We must first grasp some of the characteristics of wood, such as how internal oak doors will impact the color of the wood over time before we can begin our little examination.
Natural pigments are what give wood its color and quinones and polyphenolic compounds, a class of chemicals, are what give this its definition. The polyphenolic molecules are transparent, making quinones the actual pigments. But as we’ll talk about later, they might grow in significance over time.
Extractives, as they are commonly known, are present in all wood. The colors, tannins, and other resins are considered extractives, which have been covered in a few prior articles. The term “extraction” refers to the process of ‘extracting’ something using a solvent, such as water or the mineral turpentine.

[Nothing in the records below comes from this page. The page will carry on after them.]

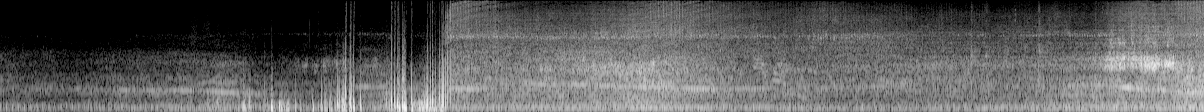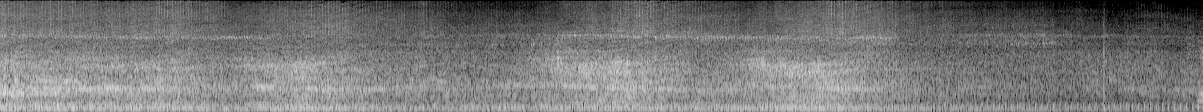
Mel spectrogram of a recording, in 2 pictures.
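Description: Small gas go-kart engines running on the track, swelling and fading several times as karts pass by, loudest about halfway through. A few sharp knocks come in the first few seconds.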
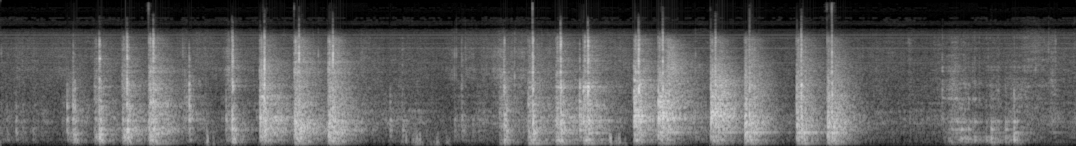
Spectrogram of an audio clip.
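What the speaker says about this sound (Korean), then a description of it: "망치로 살짝 조정을 하실 수 있습니다" A mallet taps on a wooden board to adjust a domino joint in a drawer-making workshop, with quick bursts of sharp knocks in several groups and short pauses between them.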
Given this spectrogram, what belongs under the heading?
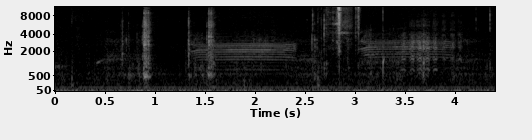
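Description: Sheep in the Minecraft video game bleat in short, wavering cries, about three of them spaced a second or so apart over a low steady background hum, fairly quiet and with no talking.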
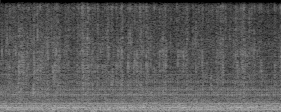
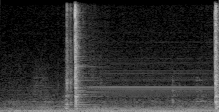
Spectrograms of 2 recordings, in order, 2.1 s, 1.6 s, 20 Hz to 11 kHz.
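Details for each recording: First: Pool pump after replacing the failed motor run capacitor (30 µF, 370 VAC) that left it only humming: even, steady hum with water rushing through, no surging or straining; pump motor running normally again. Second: Pool pump motor switched on: a steady low mains hum with no spin-up, just two sharp clicks, the motor stalled; a failed 30 µF 370 VAC run capacitor on top; it starts when spun by hand.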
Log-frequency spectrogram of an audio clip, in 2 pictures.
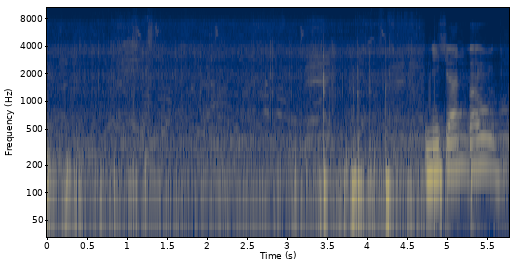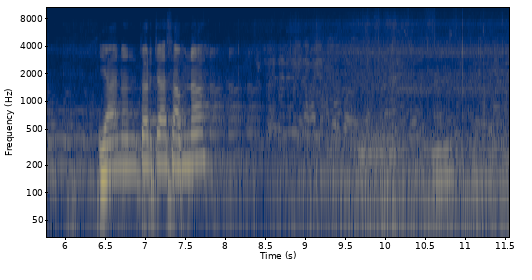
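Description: A crowd chatters and calls out outdoors.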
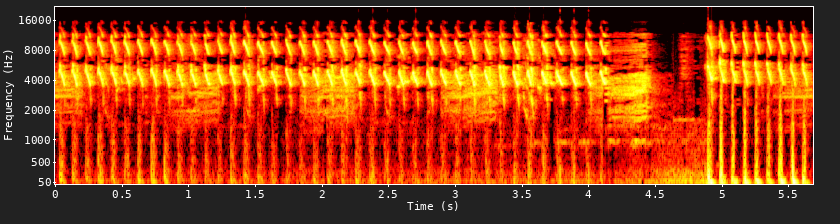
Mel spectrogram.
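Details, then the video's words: Cililin bird song from a masteran training recording: a rapid run of bright, high chirps, very even in pace, with a ticking undertone. It pauses briefly after four seconds, then restarts. "Masteran Burung Cililin"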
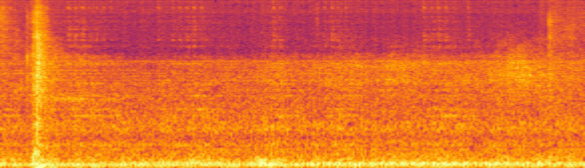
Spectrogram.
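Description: Steady low background hum with no speech, broken once by a short click shortly after the start.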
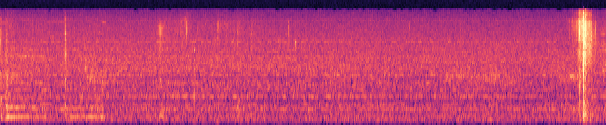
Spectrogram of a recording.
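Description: Quiet room tone with a steady faint hiss and hum. Two brief, faint low tones come in the first second.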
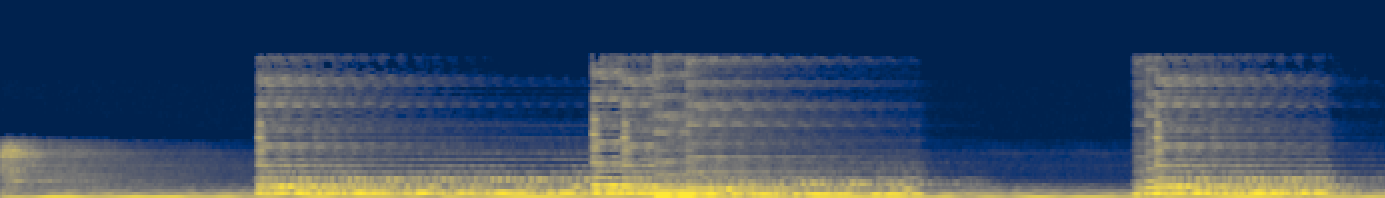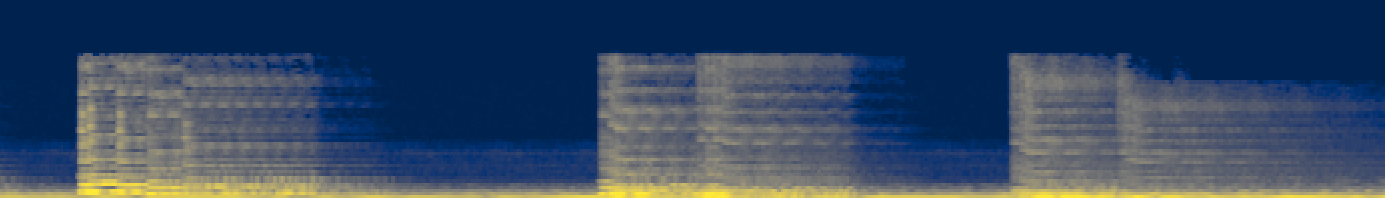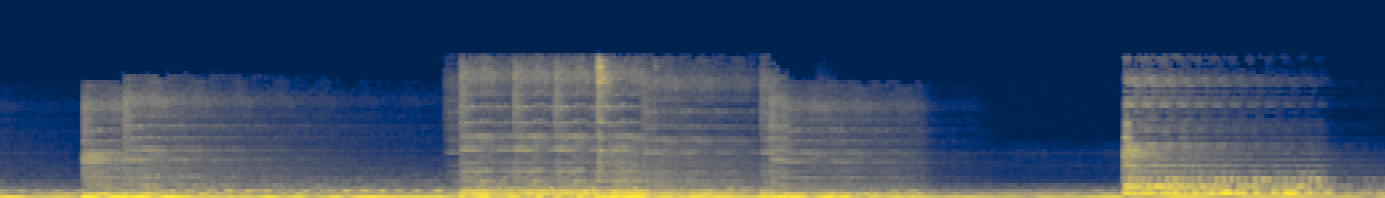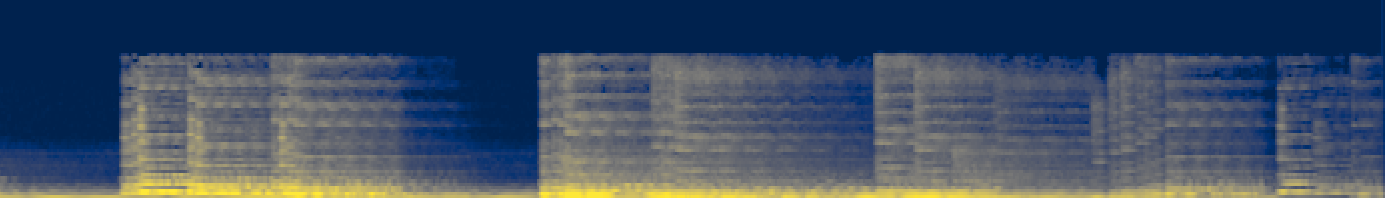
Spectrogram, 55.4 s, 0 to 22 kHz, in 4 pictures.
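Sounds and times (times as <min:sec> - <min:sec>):
hybrid breath synth patch on a Kurzweil K2000: 0:00.0 - 0:54.6.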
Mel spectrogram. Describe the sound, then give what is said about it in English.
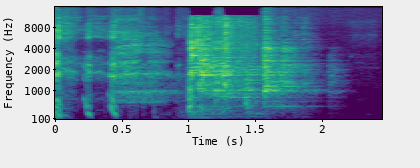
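A cat jumps onto a desk and knocks things about: a few quick knocks, then two loud, crashing clatters with a bright, glassy ring that fades away. No one speaks. “Sorry, the cat has jumped on the desk.”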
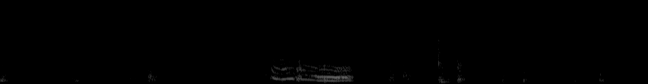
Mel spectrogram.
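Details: Shiba Inu named Hime snoring indoors: faint soft breaths, then one loud, rough, throaty snore lasting under a second midway, followed by quieter breathy pulses.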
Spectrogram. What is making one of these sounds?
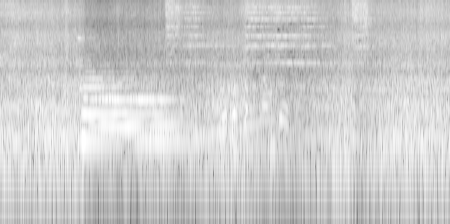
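A diesel locomotive horn blows loudly.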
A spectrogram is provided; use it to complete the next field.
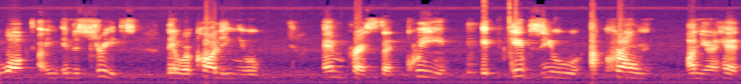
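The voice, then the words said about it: Jamaican accent. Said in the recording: “I absolutely love your accent ... this is definitely authentic ... patois is Jamaican second language”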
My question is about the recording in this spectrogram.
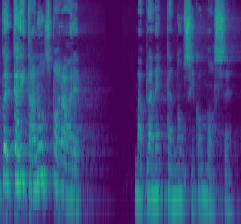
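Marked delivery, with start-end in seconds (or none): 0.0-1.7 loud, very slow begging; terrified boy begging the bandit; desperate plea. A narrator's reading. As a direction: beg him not to shoot. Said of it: "con accento disperato".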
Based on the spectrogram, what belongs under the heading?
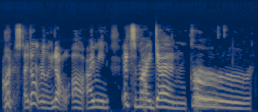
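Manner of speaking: loud growling wolf voice; big bad wolf. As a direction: boom it out like a fearsome beast. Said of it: "you're not really a wolf".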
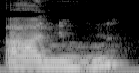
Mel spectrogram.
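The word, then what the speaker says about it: Annwn: Um, and it's pronounced a noon. Okay, anon in the realm of fairies.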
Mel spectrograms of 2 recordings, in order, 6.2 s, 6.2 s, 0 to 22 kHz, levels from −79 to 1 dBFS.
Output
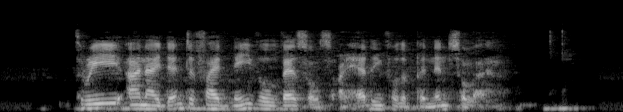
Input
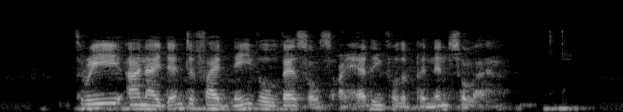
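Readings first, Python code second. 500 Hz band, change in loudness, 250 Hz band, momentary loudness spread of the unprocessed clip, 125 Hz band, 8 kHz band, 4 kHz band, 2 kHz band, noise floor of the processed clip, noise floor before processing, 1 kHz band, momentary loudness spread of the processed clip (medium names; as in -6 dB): +4.5 dB, +4.0 dB, +4.5 dB, 16 LU, +4.5 dB, no reading, +3.5 dB, +4.0 dB, -66 dBFS, -70 dBFS, +4.5 dB, 17 LU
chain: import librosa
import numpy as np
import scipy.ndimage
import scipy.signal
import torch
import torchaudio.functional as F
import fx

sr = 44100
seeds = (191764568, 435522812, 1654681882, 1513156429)

y = fx.dynamic_eq(x, sr, hz=3100.0, q=3.9, threshold_db=-47.0, ratio=4.0, max_db=-5)
y = y * librosa.db_to_amplitude(4.5)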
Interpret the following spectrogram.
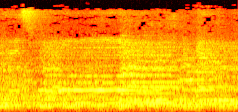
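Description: A woman singing held notes into a microphone, accompanied by a strummed acoustic guitar, in an amplified street performance of a pop song cover.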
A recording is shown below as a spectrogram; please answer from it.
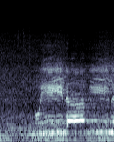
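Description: Voices singing an Italian devotional hymn with long held notes, a new sung line starting about two-thirds of a second in after a short pause.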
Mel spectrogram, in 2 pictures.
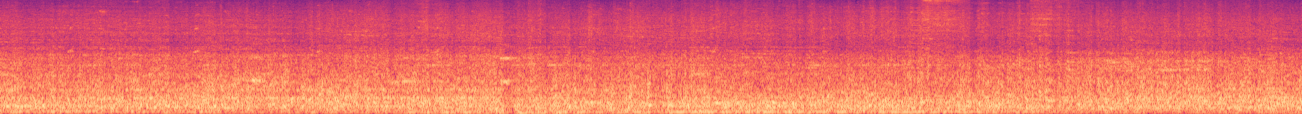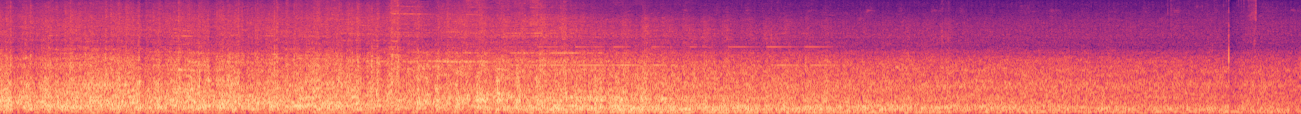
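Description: Manifest freight train's cars rolling past, a steady rumble with wheels clattering over the rail joints. The sound fades away over the last several seconds as the end of the train passes and moves off.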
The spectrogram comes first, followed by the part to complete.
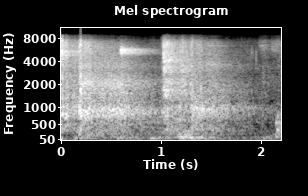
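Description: Squash rally: the ball struck and hitting the court walls, two sharp hits under a second apart, with court shoes squeaking briefly on the hardwood floor between them.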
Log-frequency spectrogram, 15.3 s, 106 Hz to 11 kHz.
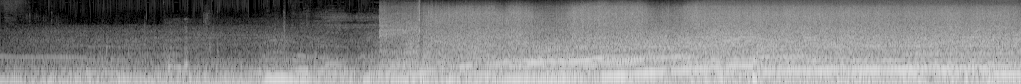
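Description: A McLaren GT sports car runs toward 120 km/h. A low rumble gives way to a loud, close engine roar whose pitch climbs steadily as it accelerates.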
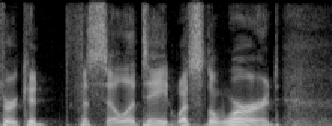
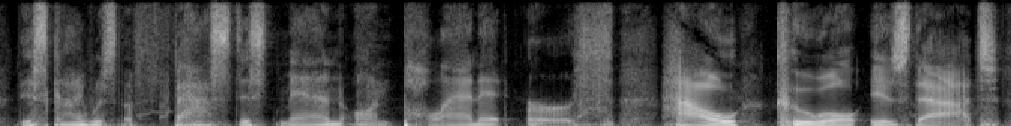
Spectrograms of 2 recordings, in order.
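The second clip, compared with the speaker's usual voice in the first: awestruck inner thought; 4 semitones lower, much slower than usual. Retold or imitated. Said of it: "I'm like".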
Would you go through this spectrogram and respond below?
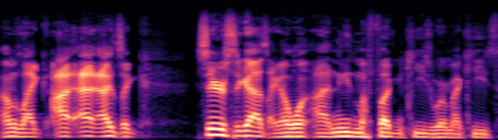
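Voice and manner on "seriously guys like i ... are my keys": irritated, insistent, angry, pissed-off tone. Retelling demanding keys back from the others: imitating own angry demand. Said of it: "I'm getting pissed".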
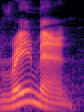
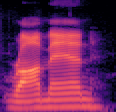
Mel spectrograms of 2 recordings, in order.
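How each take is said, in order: First: The name is said like 'rain-man'. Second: The name is said like 'rah-man'. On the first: The speaker calls it wrong. "because it's not Rainman" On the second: The speaker calls it right. "Ra- Rahman"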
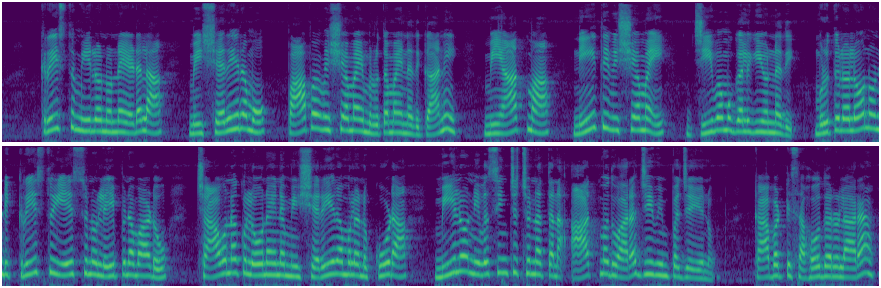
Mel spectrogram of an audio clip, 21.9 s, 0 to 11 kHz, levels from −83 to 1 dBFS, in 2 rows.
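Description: No technical faults can be heard anywhere in this audio.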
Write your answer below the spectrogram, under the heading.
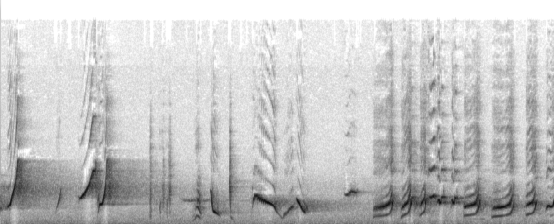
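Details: ["Wild male superb lyrebird, one of the world's most accomplished mimics, singing while flitting between trees in the Dandenong Ranges, Melbourne's east. Loud varied whistles, rising and falling sweeps, and quick chirps with abrupt changes of note, ending in rapid repeated phrases."]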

The presence of lignin in lumber is another essential component that may influence how it changes color over time. Timber fibers are held together by lignin, which acts as glue. The most significant part of the wood’s structure is this one.
The discoloration is most commonly caused by weathering, which is also its primary cause. Behind this, there are primarily two mechanisms:
1. The extractives, including the natural colors or quinones, bleed away when exposed to rain. The wood will become lighter after this treatment.
2. The lignin degrades into simple sugars when exposed to UV light. Molds, which can have a black and blotchy look, use these sugars as a food source. However, in conditions where they are managed, such as in dry or coastal regions, they don’t fully develop and turn the wood a silver-grey color.
In terms of oak wood, over the course of many years, it begins to turn a yellow to golden color; this is primarily caused by UV exposure.